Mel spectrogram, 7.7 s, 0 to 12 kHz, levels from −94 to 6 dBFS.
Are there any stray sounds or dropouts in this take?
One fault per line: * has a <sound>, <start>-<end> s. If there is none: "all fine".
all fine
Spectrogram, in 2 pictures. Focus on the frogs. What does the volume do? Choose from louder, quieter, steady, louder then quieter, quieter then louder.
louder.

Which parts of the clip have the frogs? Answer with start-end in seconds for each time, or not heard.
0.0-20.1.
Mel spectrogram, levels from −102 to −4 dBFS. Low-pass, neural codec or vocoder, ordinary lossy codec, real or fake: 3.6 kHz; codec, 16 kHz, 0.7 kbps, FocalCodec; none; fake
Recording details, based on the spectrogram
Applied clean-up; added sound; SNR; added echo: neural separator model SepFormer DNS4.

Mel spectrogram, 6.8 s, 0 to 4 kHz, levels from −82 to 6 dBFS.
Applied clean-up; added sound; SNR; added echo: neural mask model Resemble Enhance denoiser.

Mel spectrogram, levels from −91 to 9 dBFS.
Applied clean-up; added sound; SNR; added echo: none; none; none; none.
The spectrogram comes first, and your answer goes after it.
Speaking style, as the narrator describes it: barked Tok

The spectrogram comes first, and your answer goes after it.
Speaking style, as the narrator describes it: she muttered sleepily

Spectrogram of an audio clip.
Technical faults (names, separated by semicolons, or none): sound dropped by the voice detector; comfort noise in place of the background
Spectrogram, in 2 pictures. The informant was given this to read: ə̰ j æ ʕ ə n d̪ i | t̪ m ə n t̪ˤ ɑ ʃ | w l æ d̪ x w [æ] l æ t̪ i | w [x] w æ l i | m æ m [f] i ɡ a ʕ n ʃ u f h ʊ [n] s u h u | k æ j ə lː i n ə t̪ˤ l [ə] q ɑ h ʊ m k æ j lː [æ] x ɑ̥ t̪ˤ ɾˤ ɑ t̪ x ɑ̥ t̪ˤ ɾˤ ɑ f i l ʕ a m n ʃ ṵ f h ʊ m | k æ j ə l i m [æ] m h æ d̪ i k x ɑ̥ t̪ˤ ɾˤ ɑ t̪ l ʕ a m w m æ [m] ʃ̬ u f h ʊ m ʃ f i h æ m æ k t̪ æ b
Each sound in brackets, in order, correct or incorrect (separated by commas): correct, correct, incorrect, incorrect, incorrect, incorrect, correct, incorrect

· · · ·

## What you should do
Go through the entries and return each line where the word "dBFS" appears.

## Result of the task
Mel spectrogram, 7.7 s, 0 to 12 kHz, levels from −94 to 6 dBFS.
Mel spectrogram, levels from −102 to −4 dBFS. Low-pass, neural codec or vocoder, ordinary lossy codec, real or fake: 3.6 kHz; codec, 16 kHz, 0.7 kbps, FocalCodec; none; fake
Mel spectrogram, 6.8 s, 0 to 4 kHz, levels from −82 to 6 dBFS.
Mel spectrogram, levels from −91 to 9 dBFS.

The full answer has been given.